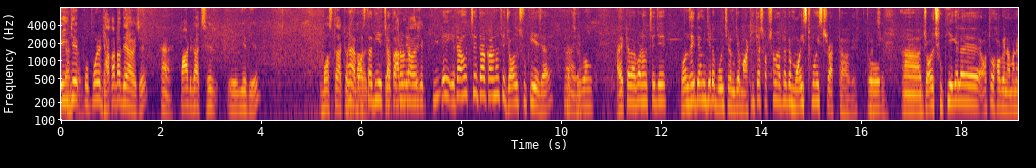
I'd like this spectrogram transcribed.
এই যে ওপরে ঢাকাটা দেওয়া হয়েছে হ্যাঁ। পাট গাছের ইয়ে দিয়ে বস্তা একটা হ্যাঁ বস্তা দিয়ে কারণটা হয়েছে কি? এটা হচ্ছে তার কারণ হচ্ছে জল শুকিয়ে যায় হ্যাঁ আচ্ছা। এবং আরেকটা ব্যাপার হচ্ছে যে বনসাইতে আমি যেটা বলছিলাম যে মাটিটা সবসময় আপনাকে ময়েস্ট ময়েস্ট রাখতে হবে। তো আচ্ছা। জল শুকিয়ে গেলে অত হবে না মানে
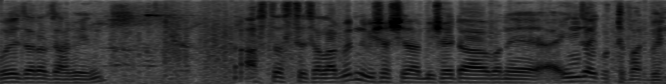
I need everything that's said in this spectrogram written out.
হয়ে যারা যাবেন, আস্তে আস্তে চালাবেন বিশেষ বিষয়টা মানে এনজয় করতে পারবেন।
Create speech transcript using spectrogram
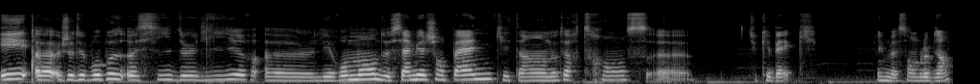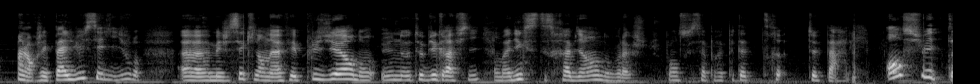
Et je te propose aussi de lire les romans de Samuel Champagne, qui est un auteur trans du Québec, il me semble bien. Alors j'ai pas lu ses livres, euh, mais je sais qu'il en a fait plusieurs, dont une autobiographie. On m'a dit que c'était très bien, donc voilà, je pense que ça pourrait peut-être te parler. Ensuite,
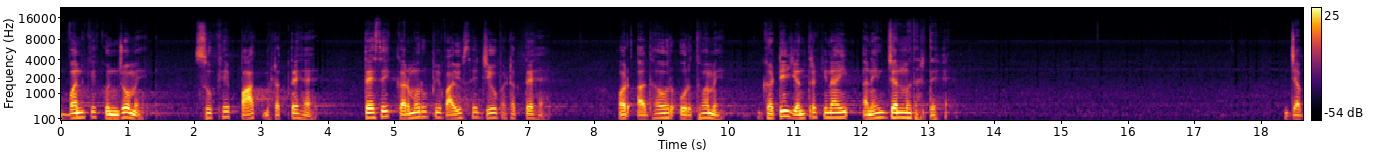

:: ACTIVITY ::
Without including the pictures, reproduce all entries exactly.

:: REPLY ::
I'd like this spectrogram transcribed.
এই যে ওপরে ঢাকাটা দেওয়া হয়েছে হ্যাঁ। পাট গাছের ইয়ে দিয়ে বস্তা একটা হ্যাঁ বস্তা দিয়ে কারণটা হয়েছে কি? এটা হচ্ছে তার কারণ হচ্ছে জল শুকিয়ে যায় হ্যাঁ আচ্ছা। এবং আরেকটা ব্যাপার হচ্ছে যে বনসাইতে আমি যেটা বলছিলাম যে মাটিটা সবসময় আপনাকে ময়েস্ট ময়েস্ট রাখতে হবে। তো আচ্ছা। জল শুকিয়ে গেলে অত হবে না মানে
I need everything that's said in this spectrogram written out.
হয়ে যারা যাবেন, আস্তে আস্তে চালাবেন বিশেষ বিষয়টা মানে এনজয় করতে পারবেন।
Create speech transcript using spectrogram
Et je te propose aussi de lire les romans de Samuel Champagne, qui est un auteur trans du Québec, il me semble bien. Alors j'ai pas lu ses livres, euh, mais je sais qu'il en a fait plusieurs, dont une autobiographie. On m'a dit que c'était très bien, donc voilà, je pense que ça pourrait peut-être te parler. Ensuite,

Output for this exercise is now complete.